SE: The article mentioned earlier quotes Robert M Golub, MD—at the time, Deputy Editor of JAMA and Fishbein Fellowship program director—as saying that “the role of a medical journal editor is critically important to preserving the quality of science.” Can you describe how that plays out in practice?
Muth: Most of the research we receive is high quality and done with integrity. Part of the journal’s role is to make sure that shines through for the reader by including all the necessary methodological and other details. That way, there is enough transparency for readers to see whether the design and methods are appropriate to answering the research question, and that the interpretations of the findings both follow from the methods used and account for any limitations. In short, the article that is published must be a faithful summary of the study as it was designed and executed. By doing that, we are preserving the integrity of the science.
SE: Finally, we’ve discussed benefits to the fellows and the larger medical field. For our readers who work for journals that may be considering something similar, what are the benefits to JAMA of offering the Fishbein Fellowship program?
Muth: By offering this fellowship, once a year we get a new voice in JAMA, a new viewpoint. For example, the fellow might be trained in a specialty that none of the editors are trained in. And they are usually at a more junior position in their career, which means we can get their perspective on how we are presenting the medical literature and how they are accessing it.
But part of my job is making sure it’s a good educational experience for the fellow—that there’s a good balance between working and learning. After all, the main goal is to train good editors, whether they work at JAMA or somewhere else. That’s a benefit to science at large and scientific discourse and dialogue.
Walter: And, over the years, a number of Fishbein Fellows have stayed on at JAMA!
SE: What other directions have former fellows gone after their year in the Fishbein program?
Muth: The careers of former fellows run the gamut: Some move into full-time editing (at JAMA or elsewhere); some go back to clinical work; and others, like myself, continue to see patients and work as editors.
SE: Thank you both for your time today. Stay tuned for a future issue of Science Editor in which we hope to explore additional editing fellowships for physicians, scientists, trainees, and others.

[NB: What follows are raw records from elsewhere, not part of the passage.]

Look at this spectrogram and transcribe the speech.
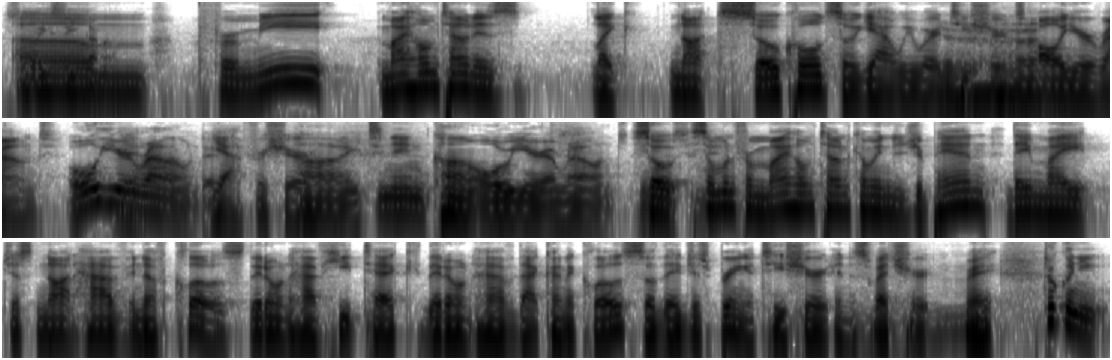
So um, for me, my hometown is like not so cold. So yeah, we wear t-shirts all year round. All year yeah. round. Yeah, for sure. Ah, uh, 1年間 all year around. So someone from my hometown coming to Japan, they might just not have enough clothes. They don't have Heattech. They don't have that kind of clothes. So they just bring a t-shirt and a sweatshirt, mm-hmm. right? 特に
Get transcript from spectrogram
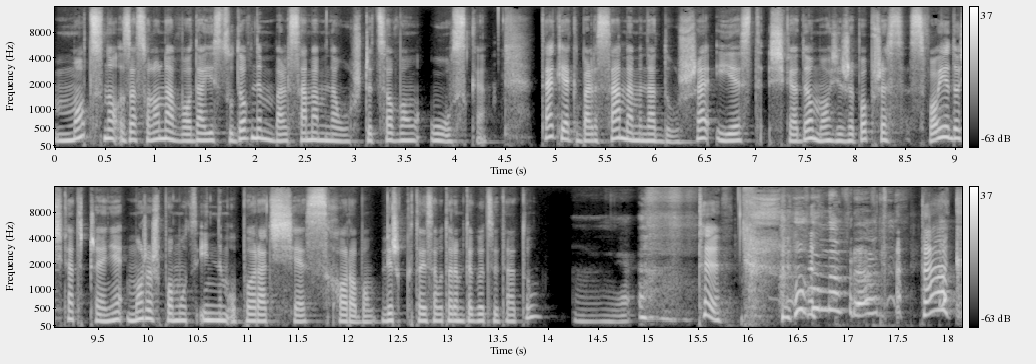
Mocno zasolona woda jest cudownym balsamem na łuszczycową łuskę. Tak jak balsamem na duszę jest świadomość, że poprzez swoje doświadczenie możesz pomóc innym uporać się z chorobą. Wiesz, kto jest autorem tego cytatu? Mm, nie. Ty. Naprawdę? Tak.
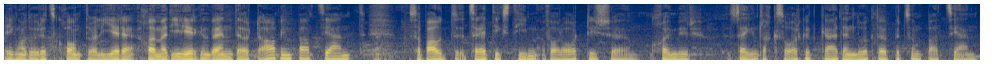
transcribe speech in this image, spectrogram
irgendwo durch zu kontrollieren, kommen die irgendwann dort an beim Patienten. Sobald das Rettungsteam vor Ort ist, äh, können wir es eigentlich gesorgt geben, dann schaut jemand zum Patienten.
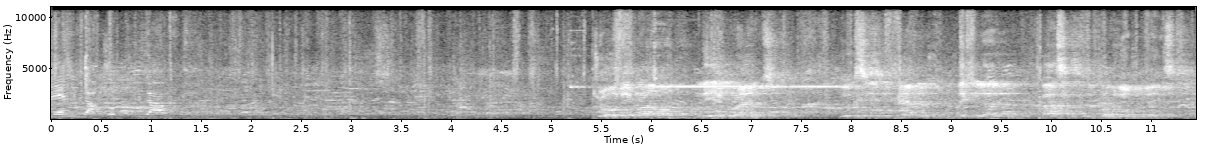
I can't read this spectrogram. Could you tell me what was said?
man. Walk you down, walk you down. Jordy Brown, Leah Grant, Lucy Buchanan, Nicola, pass to the podium, please.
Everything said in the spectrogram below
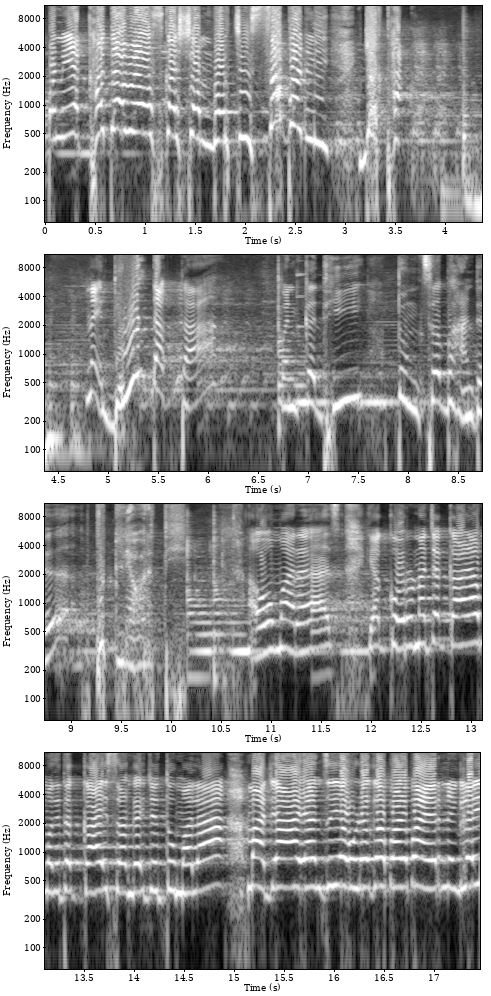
पण एखाद्या वेळेस का शंभरची सापडली घेता. नाही धुवून टाकता पण कधी तुमचं भांड फुटल्यावरती. अहो महाराज या कोरोनाच्या काळामध्ये तर काय सांगायचे तुम्हाला? माझ्या आयांचं एवढं गबाळ बाहेर निघलं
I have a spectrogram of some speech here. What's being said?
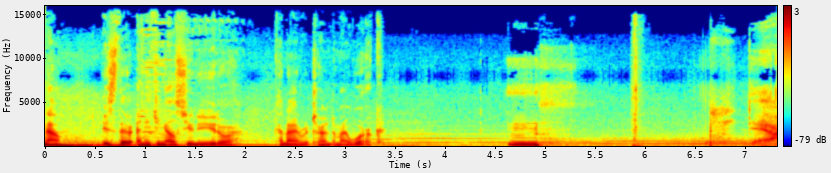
Now, is there anything else you need, or can I return to my work? Mm. Yeah.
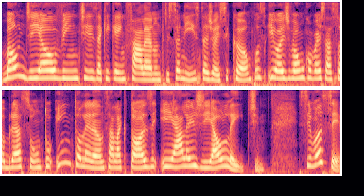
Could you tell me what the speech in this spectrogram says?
Bom dia, ouvintes! Aqui quem fala é a nutricionista Joyce Campos e hoje vamos conversar sobre o assunto intolerância à lactose e alergia ao leite. Se você,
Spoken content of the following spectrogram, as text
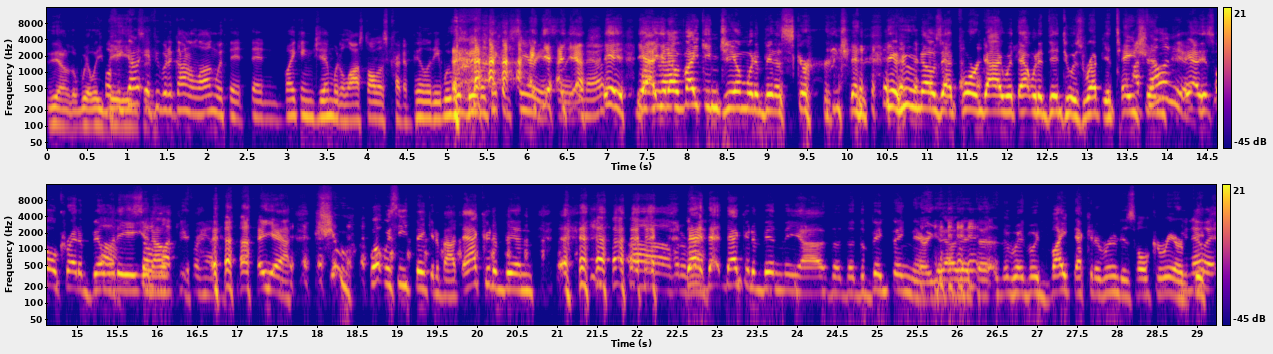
you know the Willie Well, if beads. you, if and- you would have gone along with it, then Viking Jim would have lost all his credibility. We wouldn't be able to take him seriously. yeah, You know? yeah, yeah, you know, Viking Jim would have been a scourge, and you know, who knows that poor guy what that would have did to his reputation. telling you. yeah, his whole Oh, credibility. so you know, lucky for him. yeah. Shoo, what was he thinking about? That could have been Oh, that, that that could have been the uh the, the the big thing there, you know, that the, the with, with Vike that could have ruined his whole career. You know it.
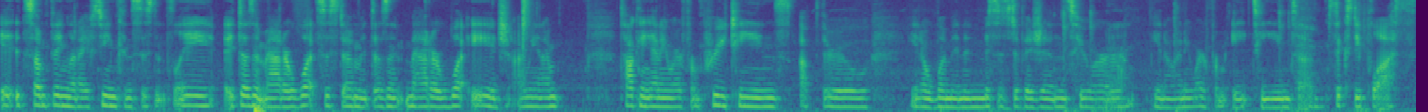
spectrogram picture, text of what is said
it, it's something that i've seen consistently it doesn't matter what system it doesn't matter what age i mean i'm talking anywhere from preteens up through you know women in mrs divisions who are Yeah. you know anywhere from 18 to 60 plus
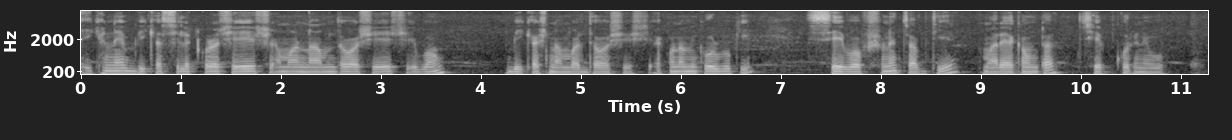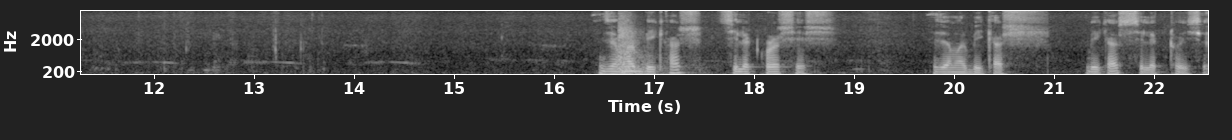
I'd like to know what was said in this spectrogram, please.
এইখানে বিকাশ সিলেক্ট করা শেষ, আমার নাম দেওয়া শেষ এবং বিকাশ নাম্বার দেওয়া শেষ। এখন আমি করব কি? সেভ অপশনে চাপ দিয়ে আমার অ্যাকাউন্টটা সেভ করে নেব। যে আমার বিকাশ সিলেক্ট করা শেষ। যে আমার বিকাশ বিকাশ সিলেক্ট হয়েছে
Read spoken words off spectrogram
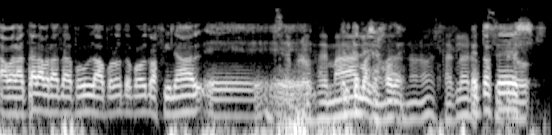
abaratar, abaratar por un lado, por otro, por otro, al final eh, Se produce el mal. tema se jode. No, no, está claro. Entonces,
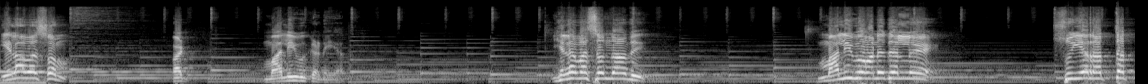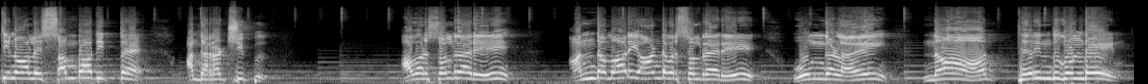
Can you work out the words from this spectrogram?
இலவசம். பட் மலிவு கிடையாது. இலவசம் தான் அது மலிவானதல்ல. சுய ரத்தத்தினாலே சம்பாதித்த அந்த ரட்சிப்பு. அவர் சொல்றாரு அந்த மாதிரி ஆண்டவர் சொல்றாரு உங்களை நான் தெரிந்து கொண்டேன்.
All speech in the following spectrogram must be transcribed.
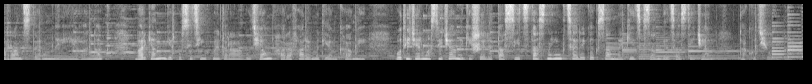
առանց ստեղումների եղանակ, վարկյանում 2-ից 5 մետր հեռագությամբ հարավ-արևմտյան քամի։ Օդի ջերմաստիճանը գիշերը 10-ից 15 ցելսիուսը 21-ից 26 աստիճան։ Տաքություն։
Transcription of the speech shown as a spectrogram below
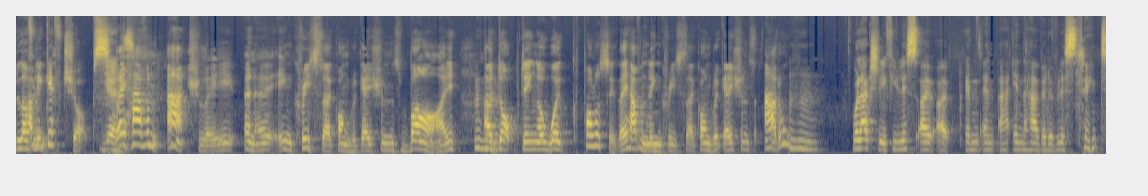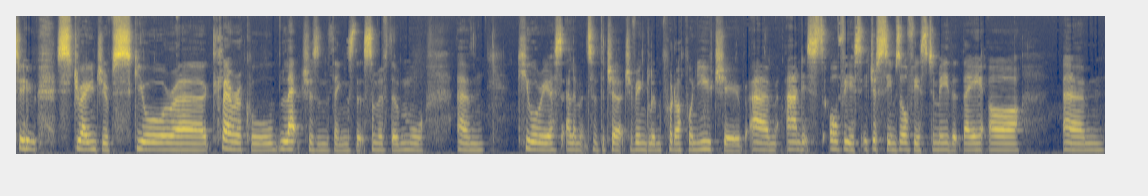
lovely mean- gift shops. Yeah. They haven't actually, you know, increased their congregations by adopting a woke policy. They haven't increased their congregations at all. Well, actually, if you listen, I, I am am in the habit of listening to strange, obscure uh, clerical lectures and things that some of the more um, curious elements of the Church of England put up on YouTube, um, and it's obvious. It just seems obvious to me that they are, um,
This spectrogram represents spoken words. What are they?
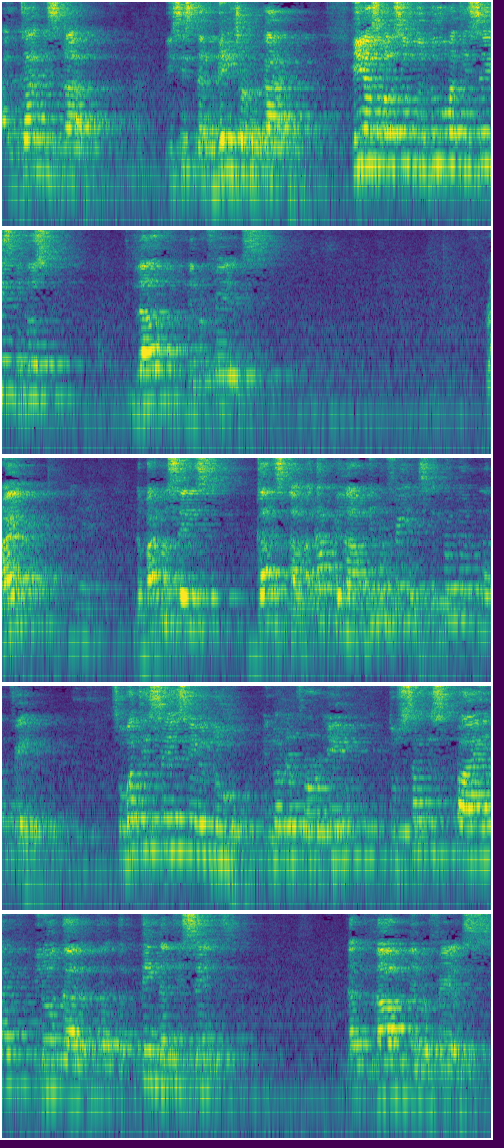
and God is love. This is the nature of God. He has also to do what He says because love never fails. Right? The Bible says God's love, agape love, never fails. It will not, not fail. So what He says He will do in order for Him to satisfy, you know, the, the, the thing that He says, that love never fails.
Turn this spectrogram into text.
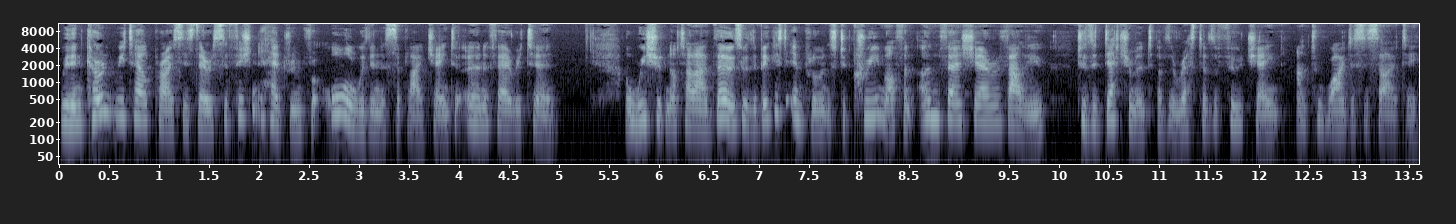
Within current retail prices, there is sufficient headroom for all within the supply chain to earn a fair return. And we should not allow those with the biggest influence to cream off an unfair share of value to the detriment of the rest of the food chain and to wider society.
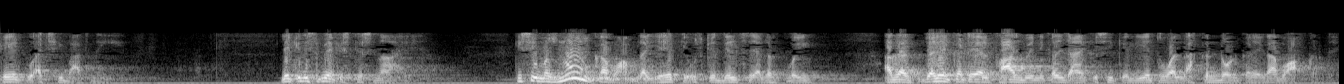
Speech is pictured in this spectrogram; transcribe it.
فیل کو اچھی بات نہیں ہے۔ لیکن اس میں ایک استثناء ہے۔ کسی مظلوم کا معاملہ یہ ہے کہ اس کے دل سے اگر کوئی، اگر جڑے کٹے الفاظ بھی نکل جائیں کسی کے لیے تو وہ اللہ کنڈول کرے گا، معاف کر دے۔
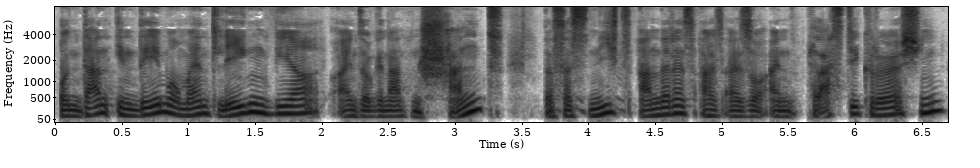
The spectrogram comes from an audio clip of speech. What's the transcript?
Und dann in dem Moment legen wir einen sogenannten Schand, das heißt nichts anderes als also ein Plastikröhrchen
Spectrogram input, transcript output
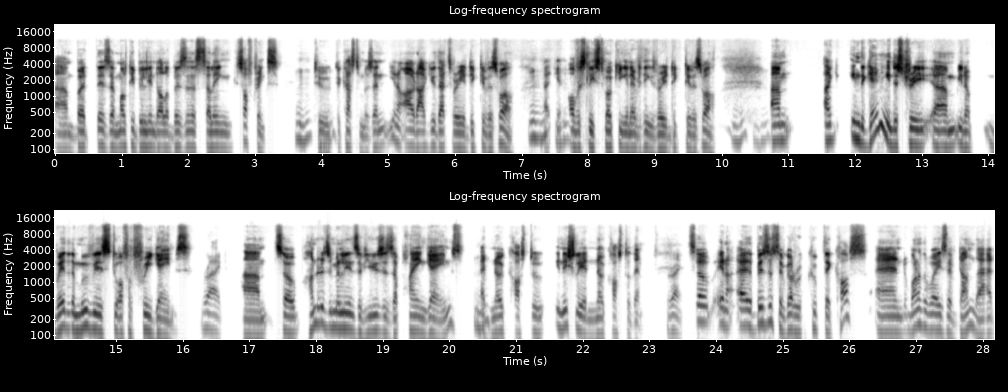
um, but there's a multi-billion dollar business selling soft drinks mm-hmm. to mm-hmm. to customers, and you know, I would argue that's very addictive as well. Mm-hmm. Uh, you know, mm-hmm. obviously, smoking and everything is very addictive as well. Mm-hmm. Um, I, in the gaming industry, um, you know, where the move is to offer free games. Right. Um, so hundreds of millions of users are playing games mm-hmm. at no cost to initially at no cost to them. Right. So, you know, as a business, they've got to recoup their costs. And one of the ways they've done that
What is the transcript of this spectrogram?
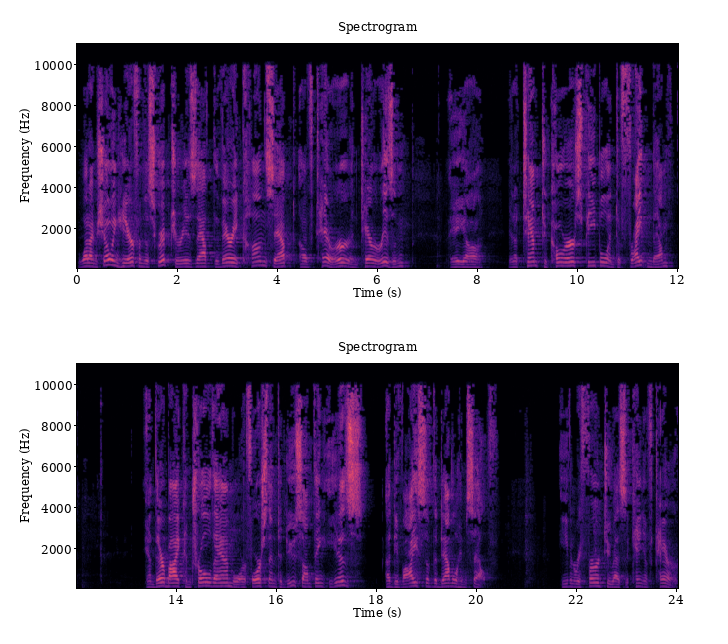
what I'm showing here from the scripture is that the very concept of terror and terrorism, a, uh, an attempt to coerce people and to frighten them, and thereby control them or force them to do something is a device of the devil himself. even referred to as the king of terror.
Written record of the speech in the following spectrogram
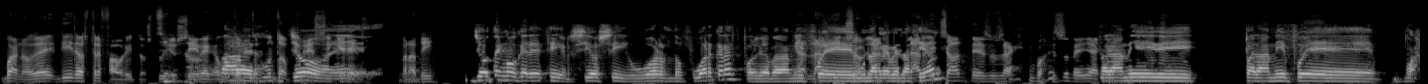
Bueno, de, di los tres favoritos tuyos. Sí, Sí, no. venga, un A top, ver, un top yo, 3 si eh, quieres. Para ti. Yo tengo que decir sí o sí World of Warcraft porque para mí Ya, fue dicho, una revelación. dicho antes, o sea, que por eso tenía que. Para mí, para mí fue buah,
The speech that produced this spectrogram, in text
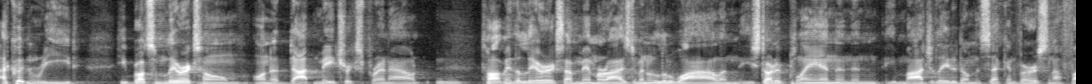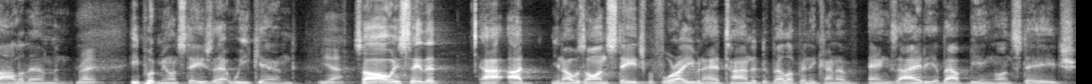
I couldn't read. He brought some lyrics home on a dot matrix printout, mm-hmm. taught me the lyrics. I memorized them in a little while, and he started playing, and then he modulated on the second verse, and I followed him. And right. he put me on stage that weekend. Yeah. So I always say that I, I, you know, I was on stage before I even had time to develop any kind of anxiety about being on stage.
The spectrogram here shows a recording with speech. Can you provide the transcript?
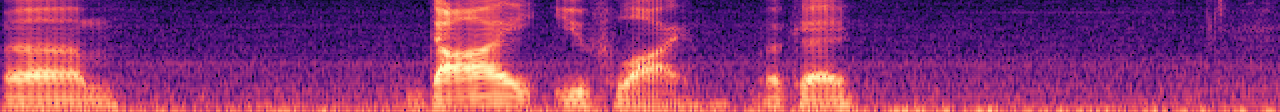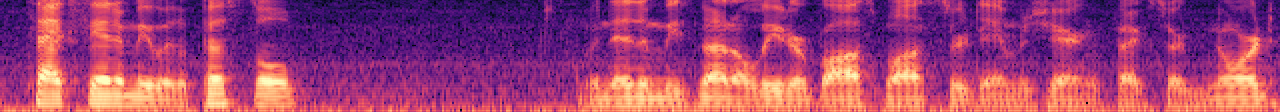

Journals and societies are gaining insights from fellows on what is relevant, interesting, and engaging to readers, while the participants benefit from the in-depth experience with the scholarly publishing process.
References and Links
Kelly Lenox, Associate News Editor, Environmental Health Perspectives.
Jonathan Schultz, Editor-in-Chief of Science Editor and Kristin Inman, science editor at Environmental Health Perspectives, also participated in this interview.